Instagram vs reality: it’s a well-discussed topic. We know there’s a vast difference between the two, yet it doesn’t really stop us from comparing our own lives with those polished, perfected and well-edited squares. And not only that, when thinking of our own lives, we don’t consider our highlights or our own Instagram-worthy moments to make this comparison, we often focus on the more mundane, day-to-day parts of life, comparing a normal Tuesday afternoon to someone’s two week holiday in Bali (although not right now), just to ensure we feel as hard-done by as possible. We allow ourselves to conveniently forget that that person also has to separate the darks from the colours, empty the bins or spend 45 minutes on hold about their gas bill because they’ve been overcharged and they JUST WANT TO SPEAK TO A HUMAN BEING.

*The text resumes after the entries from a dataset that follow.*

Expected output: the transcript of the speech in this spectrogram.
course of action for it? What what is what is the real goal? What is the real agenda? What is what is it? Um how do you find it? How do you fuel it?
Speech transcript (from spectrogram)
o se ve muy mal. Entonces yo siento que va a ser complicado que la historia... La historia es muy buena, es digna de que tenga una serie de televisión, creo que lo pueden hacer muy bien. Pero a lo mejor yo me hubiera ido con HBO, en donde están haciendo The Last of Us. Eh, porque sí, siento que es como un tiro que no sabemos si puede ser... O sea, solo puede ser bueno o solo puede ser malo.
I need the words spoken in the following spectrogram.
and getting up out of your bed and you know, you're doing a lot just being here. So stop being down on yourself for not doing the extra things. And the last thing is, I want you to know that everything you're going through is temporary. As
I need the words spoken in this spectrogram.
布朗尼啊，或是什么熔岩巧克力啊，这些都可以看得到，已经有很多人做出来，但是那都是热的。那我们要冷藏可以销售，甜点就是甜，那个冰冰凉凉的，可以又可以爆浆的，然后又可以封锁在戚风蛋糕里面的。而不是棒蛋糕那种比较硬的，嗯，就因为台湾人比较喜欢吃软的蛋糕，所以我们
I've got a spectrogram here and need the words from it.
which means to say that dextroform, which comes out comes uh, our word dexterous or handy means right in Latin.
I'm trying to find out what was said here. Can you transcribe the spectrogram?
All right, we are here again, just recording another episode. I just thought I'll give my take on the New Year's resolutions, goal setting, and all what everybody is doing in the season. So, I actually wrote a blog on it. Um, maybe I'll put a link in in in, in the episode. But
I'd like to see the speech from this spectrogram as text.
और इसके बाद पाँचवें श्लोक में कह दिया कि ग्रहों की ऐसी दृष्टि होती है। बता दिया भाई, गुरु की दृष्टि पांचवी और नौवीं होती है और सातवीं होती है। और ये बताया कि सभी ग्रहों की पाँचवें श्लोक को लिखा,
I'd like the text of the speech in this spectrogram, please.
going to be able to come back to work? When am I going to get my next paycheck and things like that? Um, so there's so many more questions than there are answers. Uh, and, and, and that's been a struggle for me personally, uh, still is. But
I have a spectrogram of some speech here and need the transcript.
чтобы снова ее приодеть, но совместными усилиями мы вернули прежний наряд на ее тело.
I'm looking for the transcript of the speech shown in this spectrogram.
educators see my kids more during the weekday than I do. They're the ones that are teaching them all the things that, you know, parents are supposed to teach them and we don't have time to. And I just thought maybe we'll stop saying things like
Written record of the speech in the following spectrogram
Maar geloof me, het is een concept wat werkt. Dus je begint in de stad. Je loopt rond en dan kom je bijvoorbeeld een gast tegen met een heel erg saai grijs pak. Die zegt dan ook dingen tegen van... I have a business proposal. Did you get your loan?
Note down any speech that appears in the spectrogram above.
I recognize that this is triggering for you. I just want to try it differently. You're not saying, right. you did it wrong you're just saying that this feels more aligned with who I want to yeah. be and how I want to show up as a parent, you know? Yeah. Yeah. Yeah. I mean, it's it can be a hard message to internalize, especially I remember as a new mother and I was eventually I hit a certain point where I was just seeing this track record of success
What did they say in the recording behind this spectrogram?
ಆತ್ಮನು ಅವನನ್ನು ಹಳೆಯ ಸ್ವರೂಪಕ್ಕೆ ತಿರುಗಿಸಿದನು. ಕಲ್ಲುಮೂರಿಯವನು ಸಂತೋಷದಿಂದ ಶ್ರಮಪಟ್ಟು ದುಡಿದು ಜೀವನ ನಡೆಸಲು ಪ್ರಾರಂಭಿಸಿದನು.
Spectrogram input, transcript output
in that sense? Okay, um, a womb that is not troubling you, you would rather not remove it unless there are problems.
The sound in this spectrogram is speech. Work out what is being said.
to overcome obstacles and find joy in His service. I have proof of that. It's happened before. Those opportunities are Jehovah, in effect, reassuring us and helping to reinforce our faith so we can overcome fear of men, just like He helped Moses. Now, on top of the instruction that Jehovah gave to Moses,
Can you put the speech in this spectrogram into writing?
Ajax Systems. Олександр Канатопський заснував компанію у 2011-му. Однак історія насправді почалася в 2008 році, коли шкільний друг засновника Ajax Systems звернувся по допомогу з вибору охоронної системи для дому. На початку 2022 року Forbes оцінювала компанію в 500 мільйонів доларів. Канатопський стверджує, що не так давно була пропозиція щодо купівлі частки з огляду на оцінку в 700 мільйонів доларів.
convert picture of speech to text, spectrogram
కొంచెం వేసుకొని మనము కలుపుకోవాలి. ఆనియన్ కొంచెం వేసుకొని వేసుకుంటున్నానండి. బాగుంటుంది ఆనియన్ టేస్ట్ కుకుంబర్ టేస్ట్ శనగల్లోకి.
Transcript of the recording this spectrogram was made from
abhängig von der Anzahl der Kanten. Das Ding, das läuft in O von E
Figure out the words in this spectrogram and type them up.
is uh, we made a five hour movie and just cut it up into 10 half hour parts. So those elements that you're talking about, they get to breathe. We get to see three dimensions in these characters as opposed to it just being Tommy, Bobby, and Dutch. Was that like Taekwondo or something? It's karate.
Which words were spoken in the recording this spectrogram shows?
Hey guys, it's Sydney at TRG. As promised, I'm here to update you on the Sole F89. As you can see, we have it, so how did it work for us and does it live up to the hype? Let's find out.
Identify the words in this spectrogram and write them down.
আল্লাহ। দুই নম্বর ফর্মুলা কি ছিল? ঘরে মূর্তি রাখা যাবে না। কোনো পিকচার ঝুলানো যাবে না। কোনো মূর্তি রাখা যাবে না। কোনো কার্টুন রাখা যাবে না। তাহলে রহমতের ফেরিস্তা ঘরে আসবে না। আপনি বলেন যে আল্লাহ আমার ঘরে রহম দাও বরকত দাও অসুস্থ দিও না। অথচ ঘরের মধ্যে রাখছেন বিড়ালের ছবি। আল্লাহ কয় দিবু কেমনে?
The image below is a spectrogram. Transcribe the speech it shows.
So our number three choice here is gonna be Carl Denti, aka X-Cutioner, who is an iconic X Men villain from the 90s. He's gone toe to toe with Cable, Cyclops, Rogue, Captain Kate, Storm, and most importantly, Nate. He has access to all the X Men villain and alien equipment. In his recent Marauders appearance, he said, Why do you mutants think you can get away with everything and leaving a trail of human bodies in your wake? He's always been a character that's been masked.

And now there’s a whole new level of comparison to be made – how we’re spending our time during lockdown. An intense, worldwide and very focused subsection within the world of social media comparison. And its defining characteristic? Productivity. Bringing with it a whole new wave of competitiveness, self-imposed pressure and self-criticism. People may not be posting about their exotic holidays at the moment (except with the hashtag #takemeback) but there’s no shortage of content to help us feel bad about how we’re spending our time.
It’s hard to know how to feel in this confusing time – one minute you’re reading a post telling you it’s okay to just be surviving at the moment and the next, someone is telling you that if you can’t write that novel now, it’s not that you’ve been short on time, it’s that you’re short on motivation (an actual thing we’ve read). Ouch. And it’s not enough that we feel bad about ourselves, there’s also that ugly, knee-jerk reaction that we want to try and make other people feel bad about how productive they’re being, as a way to make us feel better. Kind of like those kids who make you feel bad for doing your homework at school because it’s not cool.
Everyone’s dealing with this time in different ways and that’s because everyone’s lives up to this point have been vastly different. What the world is going through at the moment is a shock to the system, which people all react to differently. Someone who is normally hyper-productive may fall in to a rut because they don’t deal well with change; some snap in to action as a way to distract themselves from worry. Maybe that person on your timeline who’s using this time to really get into exercise is doing it after one of the worst years of their life and this has given them the kick up the rear they needed to start taking care of themselves again. There are infinite variations of personalities and circumstances that create an enormous spectrum of behavioural responses to something like this.
Maybe at the moment, a good day is one where you’ve managed to take yourself around the block for a walk and you’ve done that admin task you’ve been putting off for weeks, but in a few months’ time you could have the kind of day someone else deems to be ‘productive’, making them feel bad about what they’ve achieved that day. But it shouldn’t; if we must judge ourselves on our productivity, then it should be viewed on a sliding scale and with context; comparing any two people on any given day or period on how productive they’ve been, completely ignores all the factors leading up to that point and anything that might happen afterwards. If you’re going to compare yourself to someone who’s run 10k that day and you’ve never run a day in your life, then yes, you’re probably going to feel bad. Has that person been more productive than you that day in the very specific terms of running 10k? Yes. But you also don’t know everything about that person and what they’re going through and maybe there’s something you’ve achieved that day that feels a world away to them, under their circumstances. Your productivity is specific to you. Apparently Isaac Newton discovered gravity in quarantine, but to give that some context, he was a mathematician, physicist and astronomer, who dedicated his life to science. That achievement was relevant to a normal kind of day in his world. But you can bet he probably hadn’t exercised or maybe even showered that day.
The point being that we should be kinder to ourselves. But also, and just as important, we should be kinder to others too. If we can practice viewing other’s achievements with a broad approach of ‘good for them’, as well as accepting our own achievements, however big or small they might feel, as enough, not only would the world be a better place, but you’ll probably feel better too.Back to blog